In 1917, Cooper departed for New York, where he joined the 71st New York Infantry, a National Guard unit. He served as a chaplain and attained the rank of captain. He also at some point became rector of Christ Church in Piermont, New York.

But Cooper didn’t serve in France as part of a U.S. Army unit. Instead, he shipped off to Europe on Feb. 8, 1918 as a civilian volunteer with the YMCA, according to the Summary of World War Work of the American YMCA, published in 1920. Cooper is listed in the book’s “honor roll.”

In France, he was attached to the 42nd Division, 168th Infantry Regiment, which was fighting in the Alsace-Lorraine region. In 1919, a member of that regiment, W.E. Robb, published his account of the regiment’s service, titled The Price of our Heritage.

In it, Robb paid tribute to those who died during the campaign, Cooper among them. According to Robb, Cooper had been with the regiment “but a few days” and was “in the very front line” near the village of Negre when the Germans launched “its most terrible gas attacks.”

There are two accounts in Robb’s book of just how Cooper died, and they conflict a bit.

“When the attack commenced, Cooper donned his gas mask and went out to see what he could do to help,” Robb wrote in his entry on Cooper. “Sergeant Wintrode of Company A says Cooper came to him and volunteered to help in any way he could so Wintrode let him pilot a detail of men with ammunition down to front line and while doing so was killed.”

In an entry on Halliday S. Smith, another YMCA volunteer who died alongside Cooper, Robb wrote that the two men “went forward to the front position to assist in the care of the wounded. A gas shell burst near them and they did not realize its deadly nature until after a breath had been taken.”

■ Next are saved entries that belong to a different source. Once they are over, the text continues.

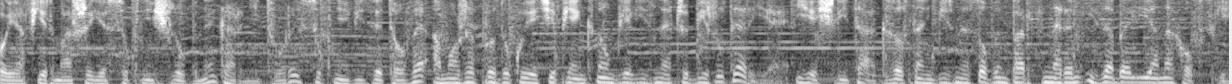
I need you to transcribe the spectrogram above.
Twoja firma szyje suknie ślubne, garnitury, suknie wizytowe, a może produkujecie piękną bieliznę czy biżuterię? Jeśli tak, zostań biznesowym partnerem Izabeli Janachowskiej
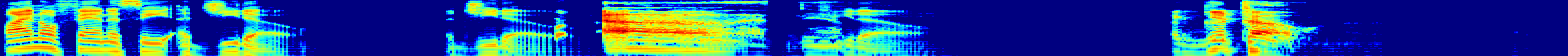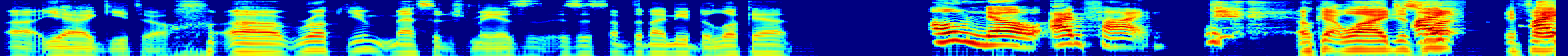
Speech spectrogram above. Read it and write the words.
Final Fantasy Agito. Agito. Oh, that, yeah. Agito. Ghetto. Uh, yeah, Gito. Uh, Rook, you messaged me. Is is this something I need to look at? Oh no, I'm fine. Okay. Well, I just I- want if I I,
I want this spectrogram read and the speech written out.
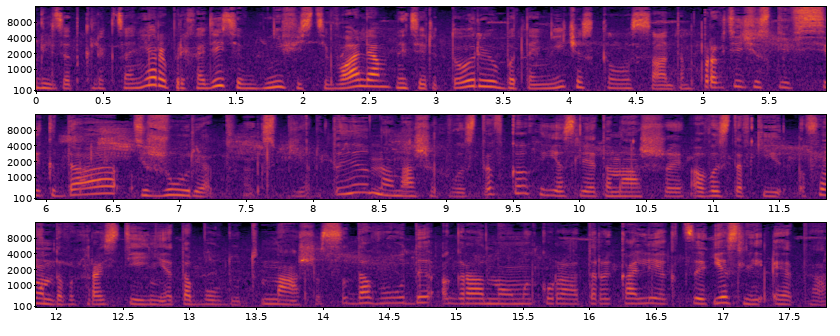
выглядят коллекционеры, приходите в дни фестиваля на территорию ботанического сада. Практически всегда дежурят эксперты на наших выставках. Если это наши выставки фондовых растений, это будут наши садоводы, агрономы, кураторы коллекции. Если это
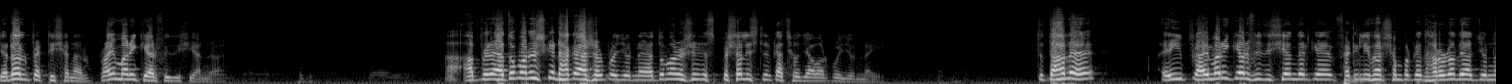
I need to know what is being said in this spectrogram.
জেনারেল প্র্যাকটিশনার প্রাইমারি কেয়ার ফিজিশিয়ানরা আপনার এত মানুষকে ঢাকায় আসার প্রয়োজন নাই, এত মানুষের স্পেশালিস্টের কাছেও যাওয়ার প্রয়োজন নাই। তো তাহলে, এই প্রাইমারি কেয়ার ফিজিশিয়ানদেরকে ফ্যাটি লিভার সম্পর্কে ধারণা দেওয়ার জন্য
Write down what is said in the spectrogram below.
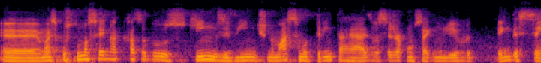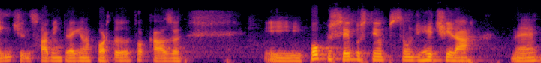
É, mas costuma sair na casa dos 15, 20, no máximo 30 reais, você já consegue um livro bem decente, sabe? Entregue na porta da tua casa. E poucos sebos têm a opção de retirar, né?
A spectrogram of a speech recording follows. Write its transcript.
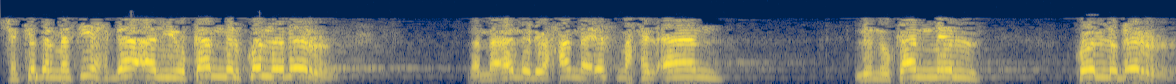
عشان كده المسيح جاء ليكمل كل بر. لما قال ليوحنا اسمح الآن لنكمل كل بر.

The YMCA’s book on the war states that Cooper died at the AEF hospital in Baccarat on May 26, 1918. He was buried initially at the French Military Cemetery in Baccarat, but his remains later were reburied at Rockland Cemetery, about a mile from Christ Church, just outside Piermont. 

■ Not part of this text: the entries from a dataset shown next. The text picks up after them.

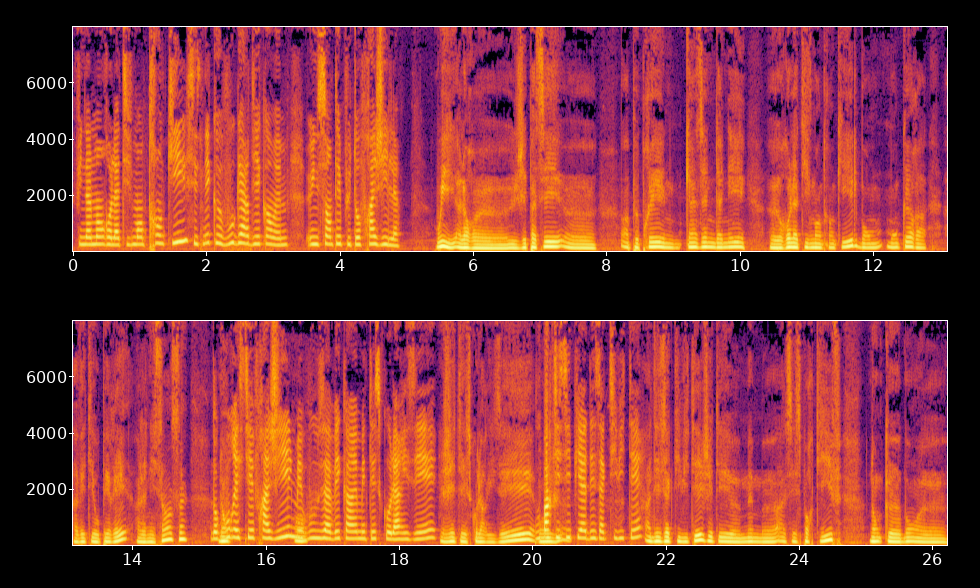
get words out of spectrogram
finalement relativement tranquille, si ce n'est que vous gardiez quand même une santé plutôt fragile. Oui, alors euh, j'ai passé euh, à peu près une quinzaine d'années euh, relativement tranquille. Bon, mon cœur avait été opéré à la naissance. Donc, vous restiez fragile, mais vous avez quand même été scolarisé. J'étais scolarisé. Vous participiez à des activités? À des activités, j'étais même assez sportif. Donc bon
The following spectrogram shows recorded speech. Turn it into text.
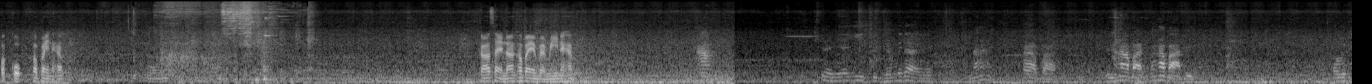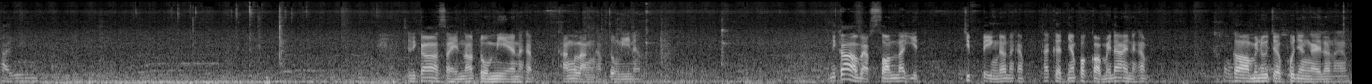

Sgt. James P. Quinn

The Riverside News in a pair of stories in early 1919, identified him as James J. Quinn Jr.

A 24-year-old “splendid athletic young giant,” Quinn worked in the organ construction department at W.W. Kimball in Chicago before enlisting in the U.S. Army in October 1917.

He rose to the rank of sergeant as a member of Company A, 332nd Field Artillery Regiment, 86th Infantry Division, which did not see action, though it did go overseas in late summer 1918.

In January 1919, Quinn was stationed at Fort Logan, an Army training base in Houston, Texas. In late 1918, the influenza pandemic which had already killed millions worldwide, hit Fort Logan.

By late January/early February 1919, Quinn became ill and in early February his family learned his condition was serious. Quinn’s mother and brother traveled to Houston, and were present at his death on Feb. 4, 1919, according to the Riverside News.

The cause of his death, according to the newspaper, was pneumonia and meningitis.

Pvt. Albert E. Moore

Unfortunately there are no issues of the Riverside News from the years 1917 or 1918 in the collection of the Riverside Public Library.

As a result, there isn’t much information available on Pvt. Albert Edward Moore, who died in combat while fighting as a U.S Marine attached to the U.S. Army’s 2nd Infantry Division during the allied counterattack in the Second Battle of the Marne on July 19, 1918. 

The counterattack near Soissons, about 60 miles north of Paris, had started July 18. The 2nd Division, which suffered heavy losses, was taken out of the line on July 20, according to the book Battle History of the United States Marine Corps, 1775–1945.